Infection is one of the most important obstacles in the wound-healing process. Conventional methods used for the treatment of wound infections have their own limitations and hence, are difficult to control. If infection is not addressed well in time, it will further increase morbidity and cost of treatment. An attempt was made to develop a simple and effective treatment modality by using citric acid as the sole antimicrobial agent to control bacterial infections of traumatic wounds. A total of 259 cases of traumatic wounds infected with a variety of bacteria were investigated for culture and susceptibility, and susceptibility to citric acid. Citric acid ointment (3%) was applied to traumatic wounds to determine its efficacy in their treatment of traumatic wounds. In a culture and susceptibility study, a total of 369 aerobic bacteria and 7 fungi were isolated, with Staphylococcus aureus (30.31%) being the most common isolate and ciprofloxacin (61.43%) being the most effective agent. All the isolates were found to be inhibited by citric acid in in vitro studies (minimum inhibitory concentration--500-2500 µg/ml). Citric acid ointment was found effective in controlling infections. Out of 259 cases, 244 (around 95%) were healed completely in 5-25 applications of 3% citric acid. As citric acid has antibacterial activity and wound-healing property; hence it is the best alternative for the treatment of traumatic wounds. Besides these properties, citric acid has no adverse effects and it is a good dressing agent. PMID:22781002

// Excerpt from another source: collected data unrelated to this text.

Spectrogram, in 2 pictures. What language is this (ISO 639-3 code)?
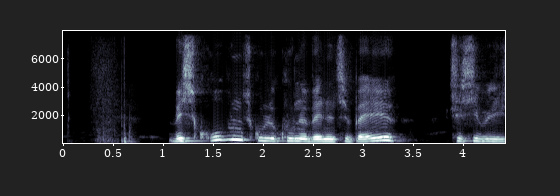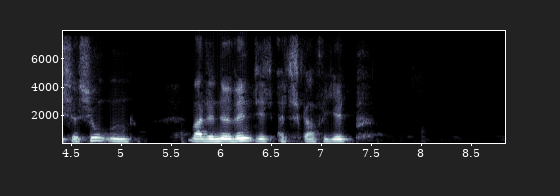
dan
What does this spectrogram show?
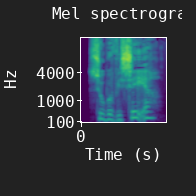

Nagoba, Basavraj; Gandhi, Rajan; Wadher, Bharat; Rao, Arunkumar; Selkar, Sohan

2013-10-01